The Obama Administration is under mounting pressure from Democrats on Capitol Hill to scrap plans to expand offshore drilling for oil and natural gas after the April 20 rig explosion and leak in the Gulf of Mexico.
White House spokesman Robert Gibbs said last week that President Barack Obama will determine whether to stay with or abandon his call for additional drilling off various parts of the U.S. coastline once he gets the findings of a Department of the Interior investigation into the massive oil spill.

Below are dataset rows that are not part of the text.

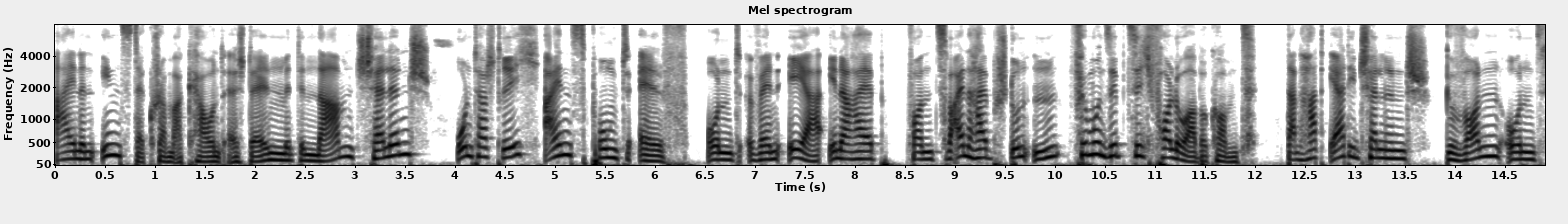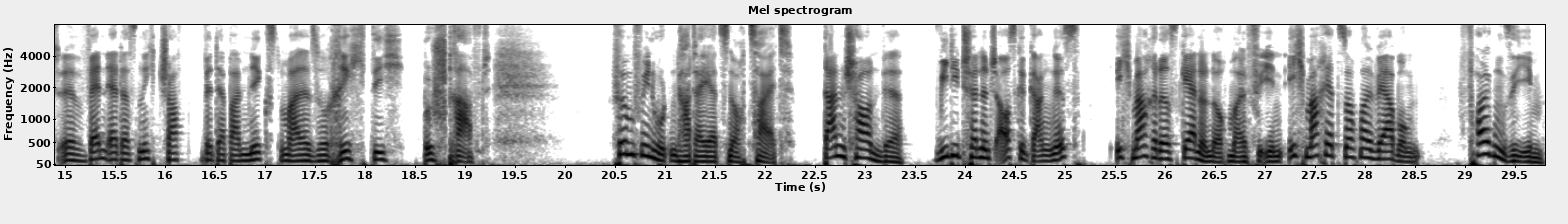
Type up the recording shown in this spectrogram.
einen Instagram-Account erstellen mit dem Namen Challenge unterstrich 1.11 und wenn er innerhalb von zweieinhalb Stunden 75 Follower bekommt, dann hat er die Challenge gewonnen und äh, wenn er das nicht schafft, wird er beim nächsten Mal so richtig bestraft. Fünf Minuten hat er jetzt noch Zeit. Dann schauen wir, wie die Challenge ausgegangen ist. Ich mache das gerne nochmal für ihn. Ich mache jetzt nochmal Werbung. Folgen Sie ihm.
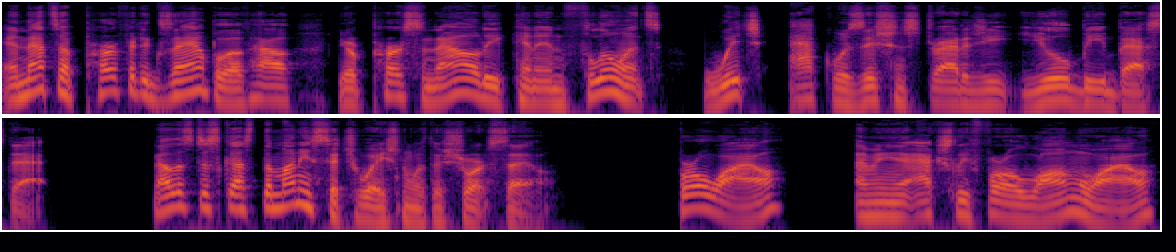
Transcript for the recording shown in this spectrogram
And that's a perfect example of how your personality can influence which acquisition strategy you'll be best at. Now let's discuss the money situation with a short sale. For a while, I mean, actually for a long while,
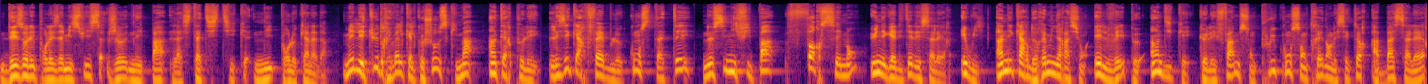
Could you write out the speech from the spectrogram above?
Désolé pour les amis suisses, je n'ai pas la statistique ni pour le Canada. Mais l'étude révèle quelque chose qui m'a interpellé. Les écarts faibles constatés ne signifient pas forcément une égalité des salaires. Et oui, un écart de rémunération élevé peut indiquer que les femmes sont plus concentrées dans les secteurs à bas salaire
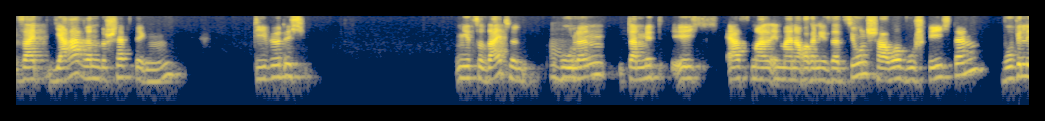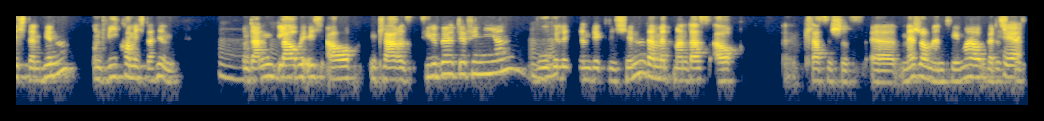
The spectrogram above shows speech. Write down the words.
seit Jahren beschäftigen. Die würde ich mir zur Seite mhm. holen, damit ich erstmal in meiner Organisation schaue, wo stehe ich denn, wo will ich denn hin und wie komme ich dahin. Mhm. Und dann glaube ich auch ein klares Zielbild definieren, mhm. wo will ich denn wirklich hin, damit man das auch äh, klassisches äh, Measurement-Thema, über das ja. spricht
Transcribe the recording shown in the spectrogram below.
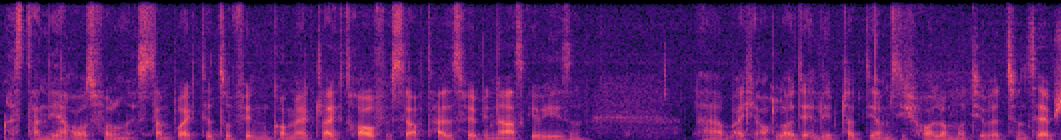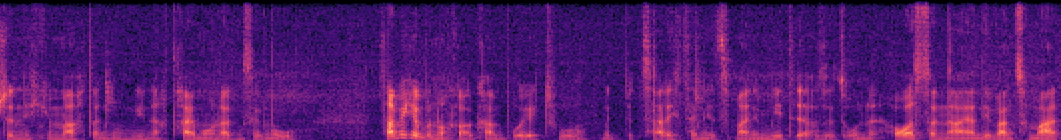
Was dann die Herausforderung ist, dann Projekte zu finden, kommen wir ja gleich drauf, ist ja auch Teil des Webinars gewesen äh, weil ich auch Leute erlebt habe, die haben sich voller Motivation selbstständig gemacht, dann irgendwie nach drei Monaten gesagt, oh, jetzt habe ich aber noch gar kein Projekt, womit bezahle ich denn jetzt meine Miete, also jetzt ohne Horror-Szenario an die Wand zu malen.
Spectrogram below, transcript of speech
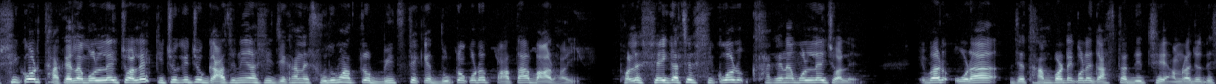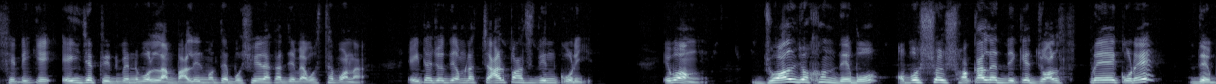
শিকড় থাকে না বললেই চলে, কিছু কিছু গাছ নিয়ে আসি যেখানে শুধুমাত্র বীজ থেকে দুটো করে পাতা বার হয়। ফলে সেই গাছের শিকড় থাকে না বললেই চলে। এবার ওরা যে থামপটে করে গাছটা দিচ্ছে, আমরা যদি সেটিকে এই যে ট্রিটমেন্ট বললাম, বালির মধ্যে বসিয়ে রাখার যে ব্যবস্থাপনা, এইটা যদি আমরা চার পাঁচ দিন করি এবং জল যখন দেব, অবশ্যই সকালের দিকে জল স্প্রে করে দেব।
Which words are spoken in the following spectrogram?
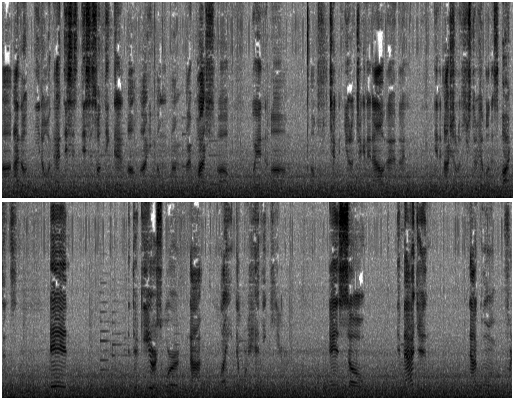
Uh, I don't, you know, this is this is something that uh, I I'm, i watched uh, when um, so, imagine not going for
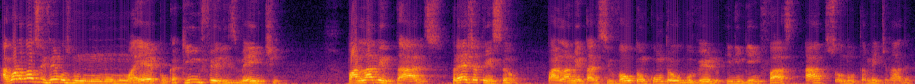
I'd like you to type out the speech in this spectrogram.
Agora nós vivemos num, numa época que, infelizmente, Parlamentares, preste atenção, parlamentares se voltam contra o governo e ninguém faz absolutamente nada.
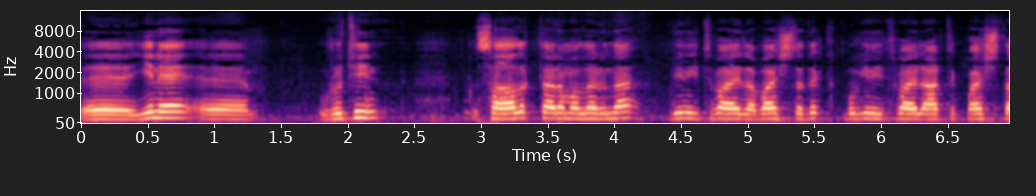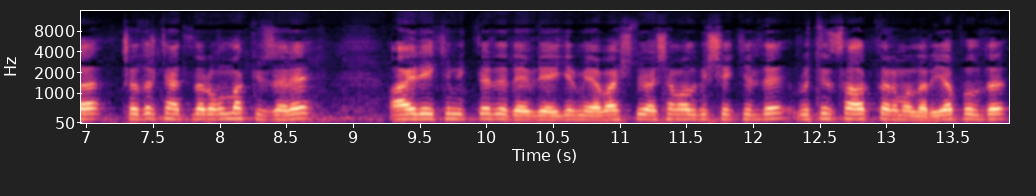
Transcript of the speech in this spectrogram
E, yine e, rutin sağlık taramalarına dün itibariyle başladık. Bugün itibariyle artık başta çadır kentler olmak üzere aile hekimlikleri de devreye girmeye başlıyor. Aşamalı bir şekilde rutin sağlık taramaları yapıldı.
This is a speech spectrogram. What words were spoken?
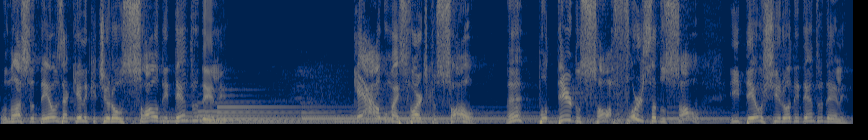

The President’s charge to Interior Secretary Kenneth L. Salazar over the course of the next 30 days is “to examine every aspect of what may have gone wrong and contributed to, or caused, the incident that we’re dealing with in the Gulf,” Gibbs said on May 3. “His charge is wide open, and I believe that what he finds will determine our next steps as it relates to offshore oil policy,” he added.
On April 30, Obama ordered Salazar to review what happened and report back on new technologies available to prevent deepwater oil rig spills. “I continue to believe that domestic oil production is an important part of our overall strategy for energy security,” Obama said during a White House press briefing. “But I’ve always said it must be done responsibly, for the safety of our workers and our environment.”
Democratic lawmakers from Florida and New Jersey are among those calling on Obama to drop his plan to expand offshore drilling. At a Capitol Hill press conference on May 4, Sen. Bill Nelson (D-Fla.) proclaimed that the President’s proposal would be “dead on arrival” if introduced as legislation in Congress.
The White House needs congressional approval for expanded leasing in the eastern Gulf of Mexico, where a large no-drilling buffer off Florida’s coast is in place until mid-2022. The President has also proposed new oil and gas drilling along the East Coast, from Delaware to central Florida, beginning in 2012 (C&EN, May 3, page 30).
“Sadly, it now takes this environmental and economic disaster to remind everyone how lethal this production is, even when it’s 42 miles off the Louisiana coast,” Nelson remarked.
“This catastrophe demonstrates exactly why no new drilling should proceed in any U.S. waters, and certainly not in the Atlantic,” Sen. Robert Menendez (D-N.J.) said. “I don’t want to gamble New Jersey’s coastline.”
But Republicans and oil-state Democrats, such as Sen. Mary L. Landrieu of Louisiana, say the spill should not cause policymakers to shy away from more offshore drilling. “We don’t believe in burying our head in the sand and pretending that the country does not need 20 million barrels of oil a day, or pretending that we can get this energy tomorrow from somewhere else,” Landrieu said. “We have to continue to go forward.”
The Gulf of Mexico provides 25% of U.S. oil output and 15% of U.S. natural gas production.